This is why advertisers keep on hammering away at us on TV, in the newspapers, online. They know that the first time we won't pay any attention. We might like the ad, if it's clever, but as for the product, we may find we have no use for it, or it doesn't appeal just at that point. But over successive weeks, months and so on, the product starts to click in our memories, and we slowly change our view. We may resist forever - some ads make me resist, though obviously the advertisers don't realise that. Equally, we may finally think: now's the time.

Perseverance, creativity, continual exposure. All keys to telling the world that we authors have got something they'd like to read. Just this week, a person who has their own online app and with whom I've had a lot of contact via email about what he's selling, suddenly announced he'd bought my book. I think the only way he'd have known about it is because it's on the bottom of my emails. And has been for months.

Saturday, 3 January 2015

Kristen Lamb on breaking rules to be creative

This is a guest post borrowed from Kristen Lamb. You can find her blog on the link at the end of this excerpt.

Kristen says “For the past several years, I’ve always begun the New Year with predictions of what the publishing industry would or wouldn’t do in the year to come. But this year? I’m being a rule-breaker and taking a different perspective—one I believe has greater impact and longevity. Algorithms rise and fizzle, publishers go out of business, change paths, or change rules. Heck, Amazon changes its mind more than my mother trying to pick a restaurant. So…eh. Not going there this year.Unlike the days of early artists, we live in a light-speed society where something can fall flat or catch fire in an instant. This is an exciting time to be a writer.

We are in a New Age of the Artisan. When I give advice to young people about a future career, I simply want them to ask these simple questions. Can what I do be outsourced to a low-wage worker in another country? Can it be broken down into a procedure/manual and reproduced? Can it be done by a computer? Can I do/produce something consumers WANT that ONLY I can do, and do it really well?
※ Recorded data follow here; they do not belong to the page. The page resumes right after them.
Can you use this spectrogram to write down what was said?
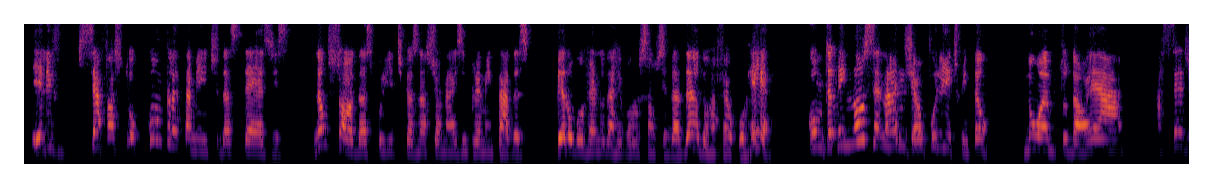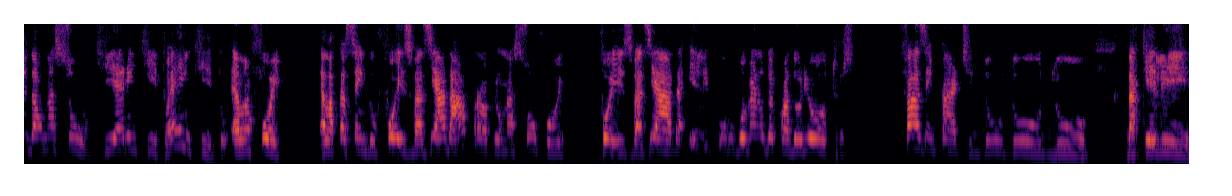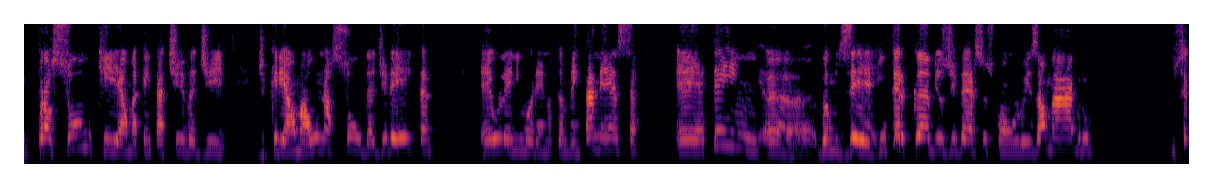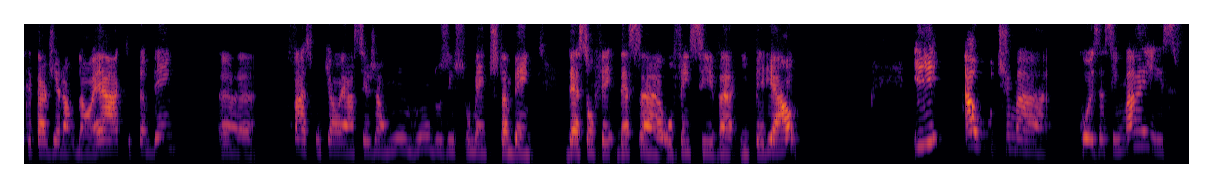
ele se afastou completamente das teses, não só das políticas nacionais implementadas pelo governo da Revolução Cidadã, do Rafael Correa, como também no cenário geopolítico. Então, no âmbito da OEA, a sede da Unasul, que era em Quito, é em Quito, ela foi, ela está sendo, foi esvaziada, a própria Unasul foi, foi esvaziada, ele, o governo do Equador e outros fazem parte do, do, do daquele ProSul, que é uma tentativa de, de criar uma Unasul da direita, é, o Lenin Moreno também está nessa, é, tem, vamos dizer, intercâmbios diversos com o Luiz Almagro, o secretário-geral da OEA, que também faz com que a OEA seja um, um dos instrumentos também dessa, dessa ofensiva imperial. E a última coisa assim mais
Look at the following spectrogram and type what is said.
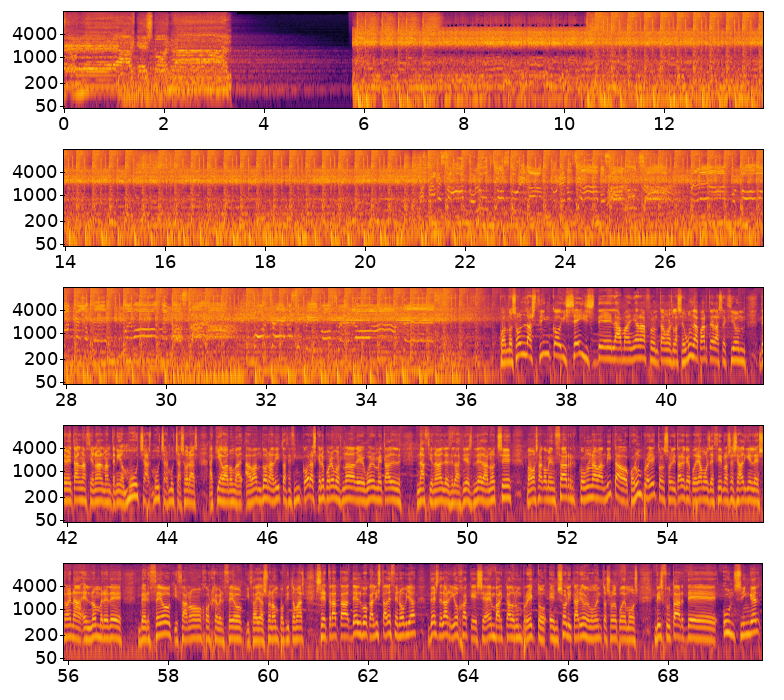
Seule, Ageshkona. Cuando son las 5 y 6 de la mañana afrontamos la segunda parte de la sección de Metal Nacional. Mantenido muchas, muchas, muchas horas aquí abandonadito. Hace 5 horas que no ponemos nada de buen metal nacional desde las 10 de la noche. Vamos a comenzar con una bandita o con un proyecto en solitario que podríamos decir, no sé si a alguien le suena el nombre de Berceo, quizá no, Jorge Berceo, quizá ya suena un poquito más. Se trata del vocalista de Zenobia desde La Rioja que se ha embarcado en un proyecto en solitario de momento solo podemos disfrutar de un single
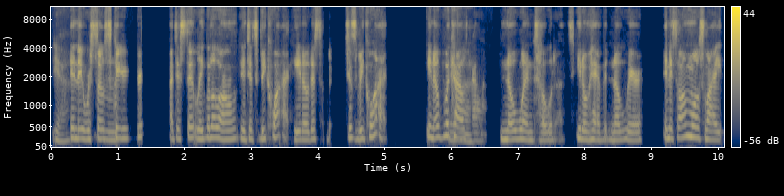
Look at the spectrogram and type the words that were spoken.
Yeah. And they were so mm-hmm. scared. I just said, leave it alone and just be quiet. You know, just, just be quiet. You know, because yeah. no one told us. You don't have it nowhere. And it's almost like,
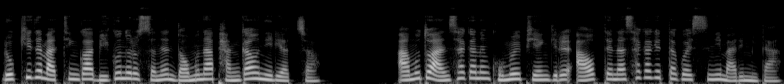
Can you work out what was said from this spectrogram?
로키드 마틴과 미군으로서는 너무나 반가운 일이었죠. 아무도 안 사가는 고물 비행기를 9대나 사가겠다고 했으니 말입니다.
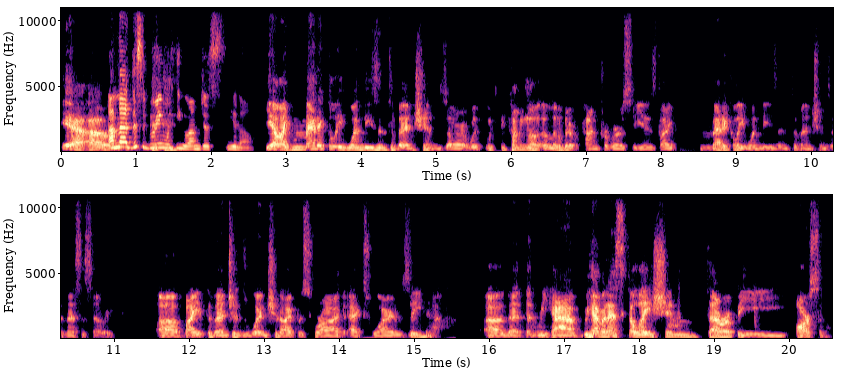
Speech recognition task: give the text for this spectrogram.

I believe the future belongs to the artists and the rebels.


Breaking rules. We all want to do it and, to be blunt, we should. I’ve dedicated most of the craft posts on this blog to teaching fundamentals, why they are important. If we don’t understand the rules, then we aren’t taking our profession seriously.

We can be Rebels with a Cause or Rebels Without a Clue ;) .

First, to be a really GOOD rebel, it helps to study successful rebellions of the past. This is all highly redacted because this is a BLOG, but I hope it will educate and inspire you…”

[Read the rest of the article here – it’s well worth a look to inform and inspire your writing for the coming year. Ed.]

Happy New Year and good luck with your writing for 2015. Let's see if we can top last year's total!